- Was the so-called "Fast and Furious" gun trafficking scandal a factor in shaping the president's proposals? "It was not," said one official.
House Republicans gave the proposals a supremely cautious welcome. A spokesman for Republican House Speaker John Boehner, Michael Steel, said, "House committees of jurisdiction will review these recommendations. And if the Senate passes a bill, we will also take a look at that."
After the president's speech, Republican Florida Sen. Marco Rubio, often cited as a possible presidential contender in 2016, vowed to oppose the proposals.
“Nothing the president is proposing would have stopped the massacre at Sandy Hook. President Obama is targeting the 2nd Amendment rights of law-abiding citizens instead of seriously addressing the real underlying causes of such violence,” Rubio charged in a statement.
And the NRA blasted Obama's approach, saying: "Attacking firearms and ignoring children is not a solution to the crisis we face as a nation."
The organization also noted that "only honest, law-abiding gun owners will be affected and our children will remain vulnerable to the inevitability of more tragedy."
Sounding almost as cautious as Boehner, Democratic Senate Majority Leader Harry Reid declared himself “committed to ensuring that the Senate will consider legislation that addresses gun violence and other aspects of violence in our society early this year.” That stopped well short of embracing the president’s actual recommendations.
But Brady Campaign to Prevent Gun Violence President Dan Gross praised the White House’s “tremendous leadership” and vowed to “work with the administration over the coming months” to promote key proposals.
And retired congresswoman and mass shooting survivor Gabrielle Giffords plans to lobby her former colleagues, while national public opinion polls have shown a surge in popular support for new gun laws.
The president has long said he seeks a comprehensive strategy for preventing future mass shootings while diminishing the death toll from smaller-scale daily killings. Some of what he unveiled would require congressional action, like the assault weapons ban. Some could be achieved with merely a presidential signature—a step that could, in some cases, inflame opposition in Congress, notably among House Republicans.

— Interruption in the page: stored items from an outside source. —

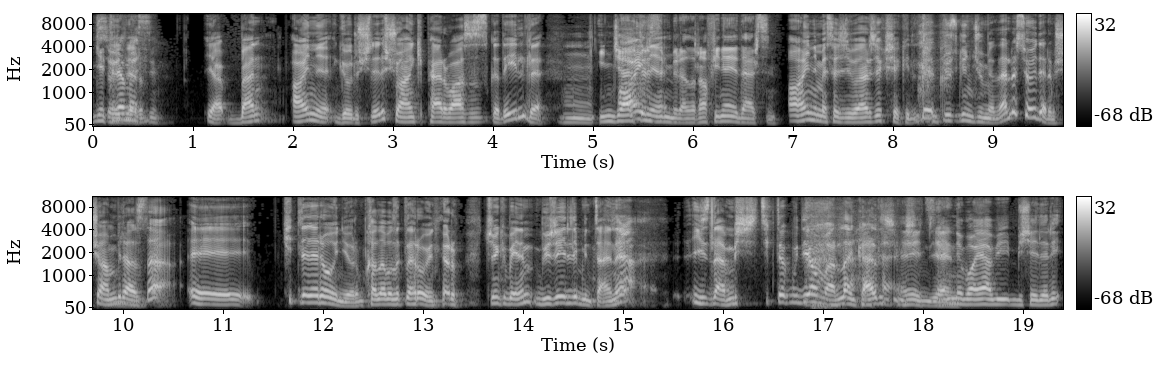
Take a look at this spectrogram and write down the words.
Getiremezsin. Ya ben aynı görüşleri şu anki pervasızlıkla değil de Hmm, inceltirsin Aynı- biraz, rafine edersin. aynı mesajı verecek şekilde düzgün cümlelerle söylerim. Şu an biraz da e, kitlelere oynuyorum, kalabalıklara oynuyorum. Çünkü benim 150 bin tane Ya- izlenmiş TikTok videom var lan kardeşim evet, şimdi sen yani. de bayağı bir, bir şeyleri...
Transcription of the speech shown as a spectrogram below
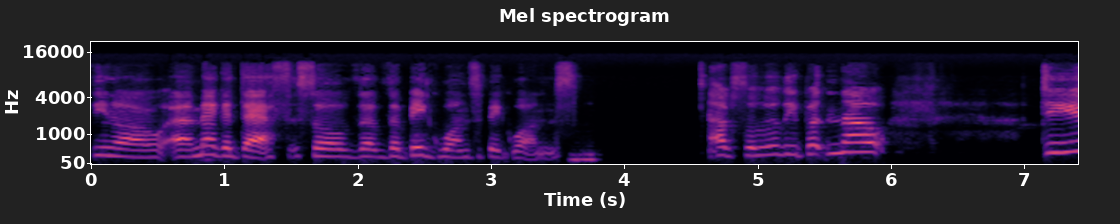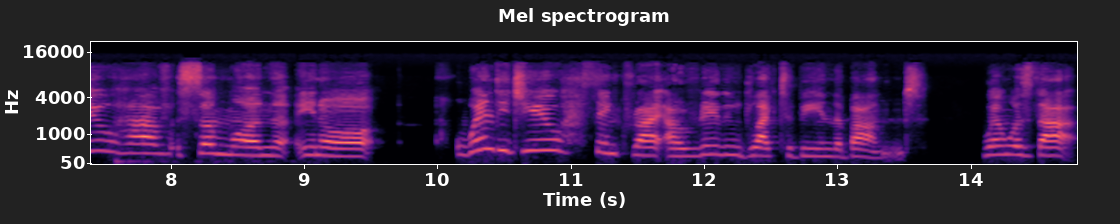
you know, uh, Megadeth, so the the big ones, big ones. Absolutely. But now do you have someone you know when did you think right i really would like to be in the band when was that?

(Some of those are decidedly small-scale, however: One of the 23 "executive actions" trumpeted by the White House was that Obama will "clarify" that Obamacare "does not prohibit doctors asking their patients about guns in their homes.")
Obama scolded the Senate for failing to confirm a director for the bureau of Alcohol, Tobacco, Firearms, and Explosives in six years and said he would nominate the agency's acting director, Todd Jones, to the post.

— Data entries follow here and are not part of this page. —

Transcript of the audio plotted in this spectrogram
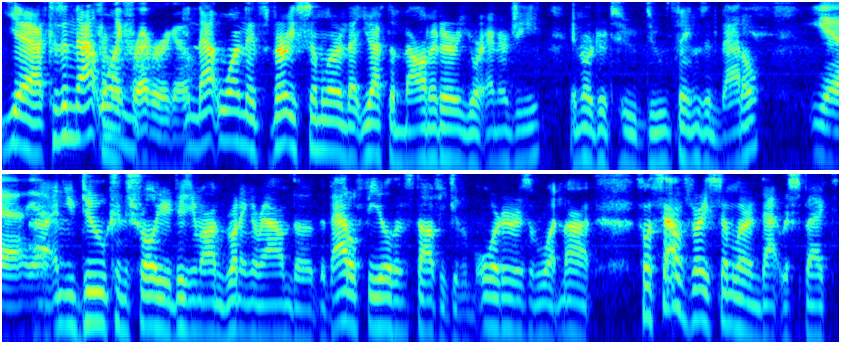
yeah, because in that from one, like forever ago. in that one, it's very similar in that you have to monitor your energy in order to do things in battle. yeah, yeah. Uh, and you do control your Digimon running around the, the battlefield and stuff. You give them orders and whatnot. So it sounds very similar in that respect.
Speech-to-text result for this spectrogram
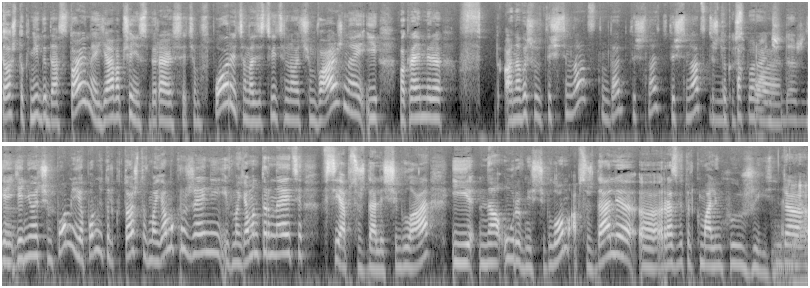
То, что книга достойная, я вообще не собираюсь с этим спорить, она действительно очень важная, и, по крайней мере, в она вышла в 2017, да, 2016, 2017, что-то такое. пораньше даже, я, да. я не очень помню, я помню только то, что в моем окружении и в моем интернете все обсуждали «Щегла», и на уровне с «Щеглом» обсуждали э, разве только «Маленькую жизнь», Да, наверное.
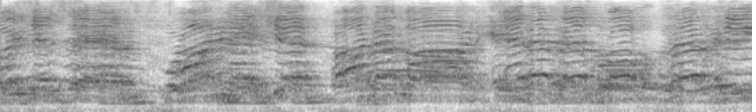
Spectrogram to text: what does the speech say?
which it stands, one nation, under God, indivisible, liberty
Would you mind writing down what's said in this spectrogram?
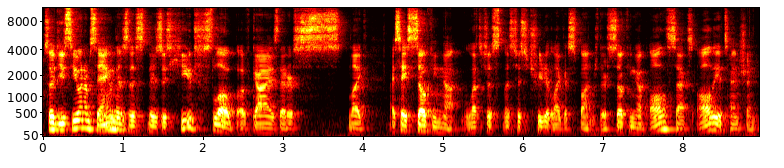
So do you see what I'm saying? There's this there's this huge slope of guys that are s- like I say soaking up. Let's just let's just treat it like a sponge. They're soaking up all the sex, all the attention.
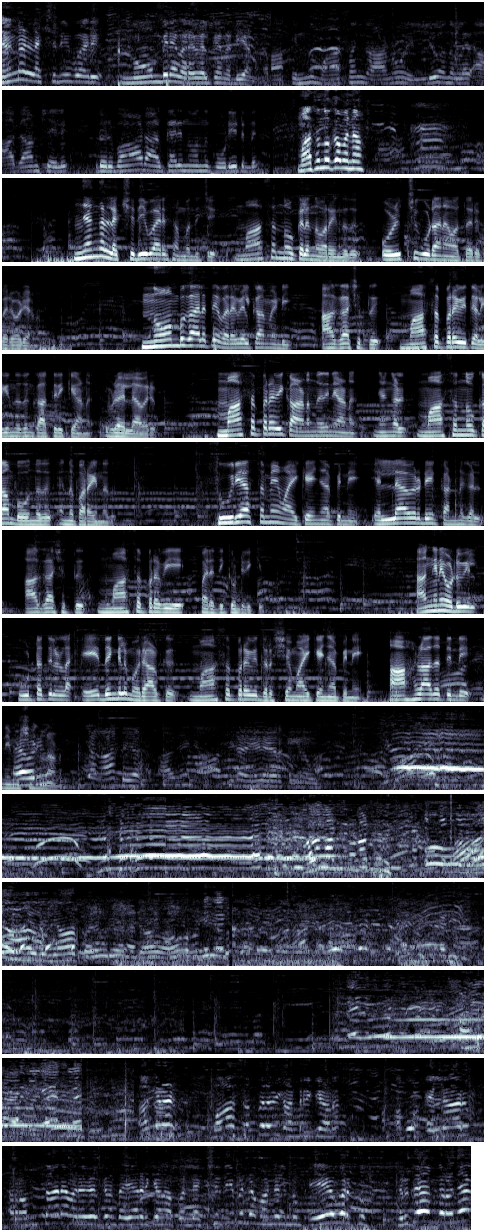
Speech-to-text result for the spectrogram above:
ഞങ്ങൾ ലക്ഷദ്വീപുകാർ നോമ്പിനെ വരവേൽക്കാൻ റെഡിയാണ്. ഇന്ന് മാസം കാണോ ഇല്ലയോ എന്നുള്ള ആകാംക്ഷയിൽ ഇവിടെ ഒരുപാട് ആൾക്കാർ ഇന്ന് വന്ന് കൂടിയിട്ടുണ്ട്. മാസം നോക്കാം എന്നാ ഞങ്ങൾ ലക്ഷദ്വീപുകാരെ സംബന്ധിച്ച് മാസം നോക്കൽ എന്ന് പറയുന്നത് ഒഴിച്ചുകൂടാനാവാത്ത ഒരു പരിപാടിയാണ്. നോമ്പ് കാലത്തെ വരവേൽക്കാൻ വേണ്ടി ആകാശത്ത് മാസപ്പിറവി തെളിയുന്നതും കാത്തിരിക്കുകയാണ് ഇവിടെ എല്ലാവരും. മാസപ്പിറവി കാണുന്നതിനാണ് ഞങ്ങൾ മാസം നോക്കാൻ പോകുന്നത് എന്ന് പറയുന്നത്. സൂര്യാസ്തമയമായി കഴിഞ്ഞാൽ പിന്നെ എല്ലാവരുടെയും കണ്ണുകൾ ആകാശത്ത് മാസപ്രവിയെ പരത്തിക്കൊണ്ടിരിക്കും അങ്ങനെ ഒടുവിൽ കൂട്ടത്തിലുള്ള ഏതെങ്കിലും ഒരാൾക്ക് മാസപ്രവി ദൃശ്യമായി കഴിഞ്ഞാൽ പിന്നെ ആഹ്ലാദത്തിന്റെ നിമിഷങ്ങളാണ് മാസപ്പിറവി കണ്ടിരിക്കുകയാണ്. അപ്പോ എല്ലാവരും റംസാനെ വരവേൽക്കാൻ തയ്യാറെടുക്കുകയാണ്. അപ്പൊ ലക്ഷദ്വീപിന്റെ മണ്ണിൽ നിന്നും ഏവർക്കും ഹൃദയം നിറഞ്ഞ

The proposals were the fruit of extensive discussions, led by Biden, with victims' groups, organizations that represent gun owners, elected officials and law-enforcement leaders.

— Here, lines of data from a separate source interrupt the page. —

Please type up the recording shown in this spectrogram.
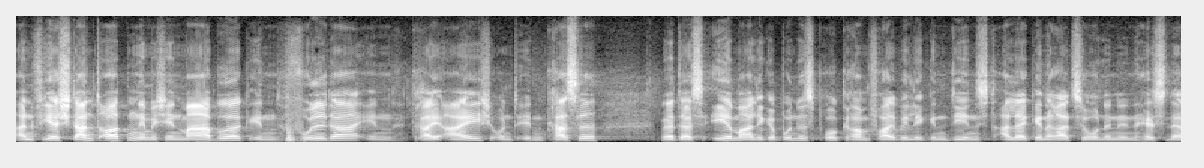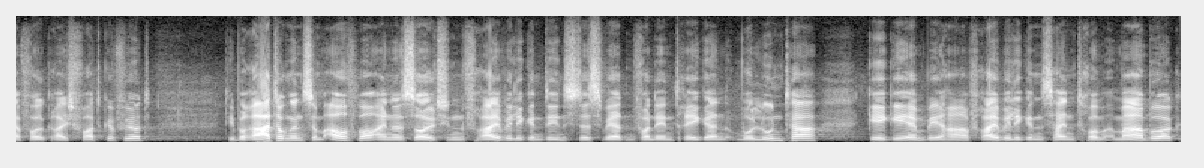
an vier Standorten, nämlich in Marburg, in Fulda, in Dreieich und in Kassel, wird das ehemalige Bundesprogramm Freiwilligendienst aller Generationen in Hessen erfolgreich fortgeführt. Die Beratungen zum Aufbau eines solchen Freiwilligendienstes werden von den Trägern Volunta GmbH, Freiwilligenzentrum Marburg,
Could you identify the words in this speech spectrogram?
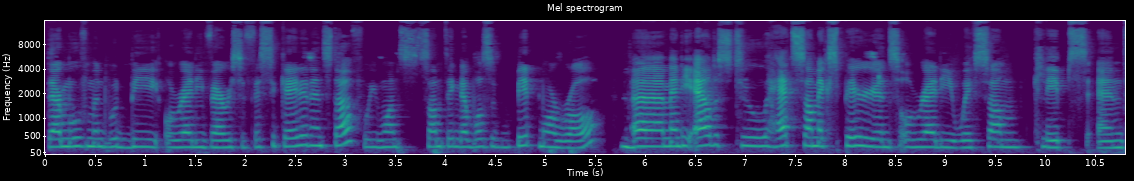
their movement would be already very sophisticated and stuff. We want something that was a bit more raw. Mm-hmm. Um, and the eldest two had some experience already with some clips and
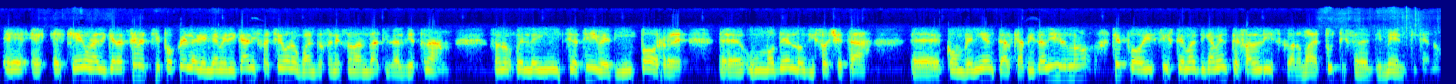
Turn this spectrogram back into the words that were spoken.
e, e, e, che è una dichiarazione tipo quella che gli americani facevano quando se ne sono andati dal Vietnam sono quelle iniziative di imporre eh, un modello di società eh, conveniente al capitalismo che poi sistematicamente falliscono, ma tutti se ne dimenticano.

Obama also wants to boost anti-bullying campaigns in schools, and training for educators. Additionally he wants to give schools the ability to use some federal funds to improve safety—but did not explicitly echo the NRA’s demand for armed guards in schools.
Key steps also included imposing background checks on all gun purchases. Right now, an estimated 40 percent fall outside existing law, including those at gun shows and other "private" sales, according to gun-control advocates. The existing system has stopped an estimated 1.5 million improper gun sales, according to an Obama aide, but "there's still too many loopholes." The president directed Attorney General Eric Holder to take a "fresh look" into whether the categories of people prohibited from buying firearms needs to be expanded or updated.
Obama also aimed to thaw what the White House called a "freeze" in scientific research of gun violence by the Centers for Disease Control. And he urged Congress to bankroll the CDC to do research into possible linkages between violent video games and other media images and real-life violence, to the tune of $10 million.
“We don’t benefit from ignorance," Obama said. "We don’t benefit from not knowing the science of this epidemic of violence.”
The total cost of the president's proposals was estimated at $500 million.